### What the task asks
From the listing below, pull out the lines that hold "audio".

### Material for this exercise
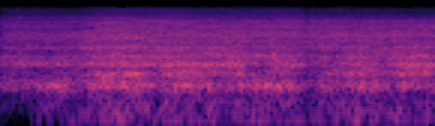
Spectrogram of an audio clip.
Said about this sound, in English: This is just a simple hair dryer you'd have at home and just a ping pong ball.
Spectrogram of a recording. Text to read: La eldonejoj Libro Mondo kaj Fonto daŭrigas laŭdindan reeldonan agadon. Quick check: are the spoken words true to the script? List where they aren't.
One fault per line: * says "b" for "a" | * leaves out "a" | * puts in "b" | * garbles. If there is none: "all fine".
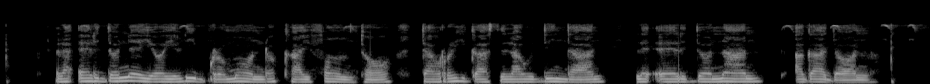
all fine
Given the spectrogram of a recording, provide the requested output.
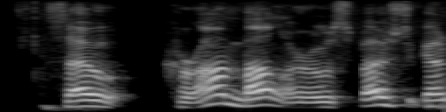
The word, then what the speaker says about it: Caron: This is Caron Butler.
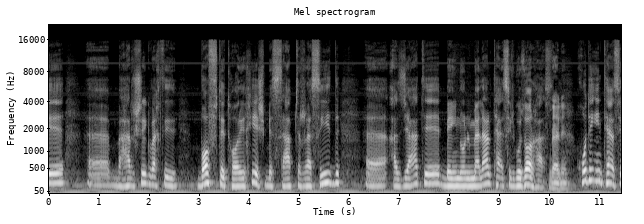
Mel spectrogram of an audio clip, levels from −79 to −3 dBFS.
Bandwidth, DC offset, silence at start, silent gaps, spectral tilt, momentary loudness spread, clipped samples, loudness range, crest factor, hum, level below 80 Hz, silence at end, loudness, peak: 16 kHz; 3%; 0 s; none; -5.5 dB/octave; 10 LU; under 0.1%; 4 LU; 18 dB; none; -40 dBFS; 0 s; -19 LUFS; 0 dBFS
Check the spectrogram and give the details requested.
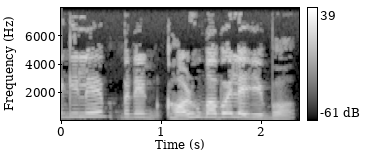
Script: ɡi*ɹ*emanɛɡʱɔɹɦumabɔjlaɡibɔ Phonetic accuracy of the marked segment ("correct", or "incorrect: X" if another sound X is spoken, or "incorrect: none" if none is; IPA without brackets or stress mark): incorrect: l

### Task output
Spectrogram of an audio clip.
Mel spectrogram of an audio clip, levels from −79 to −3 dBFS.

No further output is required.